So you’ve started to job hunt and you’ve upped your networking game to include at least 3 business related engagements a month.
You’ve recently attended a local networking event and by fate, you run into the hiring manager of a company you’ve been interested in working for, for years. You don’t want to appear too eager, but you also know that opportunities like this don’t happen very often. So you gather your courage and strike up a conversation.
That night you replay the whole encounter over and over again in your mind. You’re certain the conversation went great. You were polite and engaging without being overbearing. The hiring manager even asked that you email him the following week to set up a meeting to talk about an employment opportunity. You couldn’t be more pleased.
You wait a couple of days to follow up and then you send him a polite email of inquiry. You also provide him with a few dates and times that might work for the both of you to get together. A week or ten days goes by. You hear nothing. You’re not too worried, as who among us has not been overwhelmed with work? You’re sure he’s just really busy.
You send a follow up email, confident that you will hear back from him in a couple of days. Another week or so goes by. Now you’re starting to get concerned. At this point, you want to be persistent, but you don’t want to come off looking like a pest. So you wait a few more days and send a third email. You just want to let him know that you understand how hectic his schedule is and you’d be happy to come to a location near his office for his convenience. Two more weeks go by. You hear nothing. It is possible that something terrible has happened to him or his family, or he left the company. Making the assumption that he is still employed there and all is well, you’ve come to the conclusion that you probably aren’t going to hear from him at all. Essentially, you’ve been ghosted.
The Urban Dictionary defines the term ghosted as, “when a person (male or female) leads on another person into thinking they’re interested in them. After leading on this individual they “ghost” them and disappear. This is usually indicated from no responses through text, phone call or email.”
Normally reserved for social encounters, especially among the millennial generation, the term ghosted can and does apply to business encounters.
So what’s going on? This type of behavior is happening so often that it’s becoming a cultural norm with its own definition.
According to Maya Borgueta, Psy.D, there are many psychological reasons why someone ghosts. At its core, ghosting is avoidance and often stems from fear of conflict. Which means, at its heart, ghosting is about wanting to avoid confrontation, avoid difficult conversations, and avoid hurting someone’s feelings.

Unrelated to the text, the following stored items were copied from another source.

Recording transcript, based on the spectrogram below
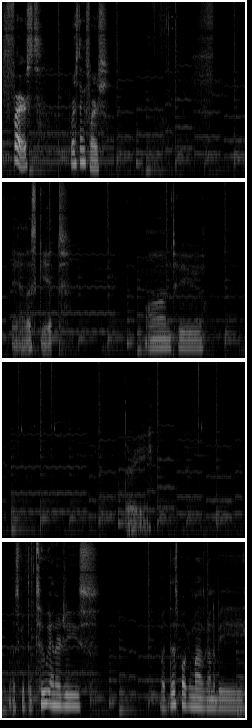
First, first things first. Yeah, let's get one, two, three. Let's get the two energies. But this Pokemon is going to be...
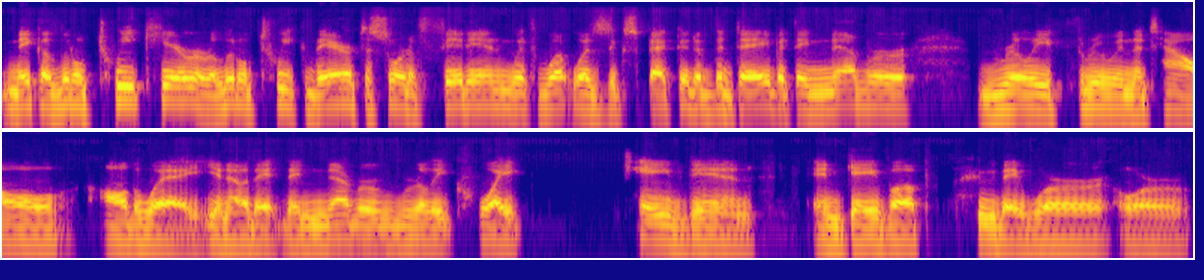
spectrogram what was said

Unfortunately, the act of ghosting often leaves the recipient more confused and angrier than ever. And in the business world, those who ghost are often remembered as unprofessional, unreliable and disinterested in the feelings of others.
This label may be a deterrent to some. However, because the act of ghosting has become so prevalent, those who ghost often don’t receive any type of negative consequence for their behavior.
So what should you do if you have been ghosted? What about that hiring manager who never responded? First, it’s important to remember that his behavior is about him and not about you. While it’s probable that you were not the right fit for the job or the job was filled by a more qualified candidate, he still owed you a proper and timely response.
Second, don’t let the bad behavior of others stop you from pursuing your dreams. Continue to network and look for new opportunities.
Third, leave the door open, even to those who have disrespected you. At some point, you may be able to model your own good behavior and help teach them what it means to be a true professional. Nobody likes to give someone bad news or tell someone that they aren’t the right fit for a job. But giving and receiving rejection is a part of doing business.
Most importantly, don’t be that person. Say what you mean, and mean what you say. If you can’t follow through on a commitment, let people know with as much advanced notice as possible. Always apologize and reschedule if possible.
If you say you’re going to call or email someone, then do it. Be a person of integrity and you’ll be remembered for it. Ghosting may be a part of today’s modern society but that doesn’t mean you have to buy into the trend. Be your own person and you’ll get there, one networking opportunity at a time.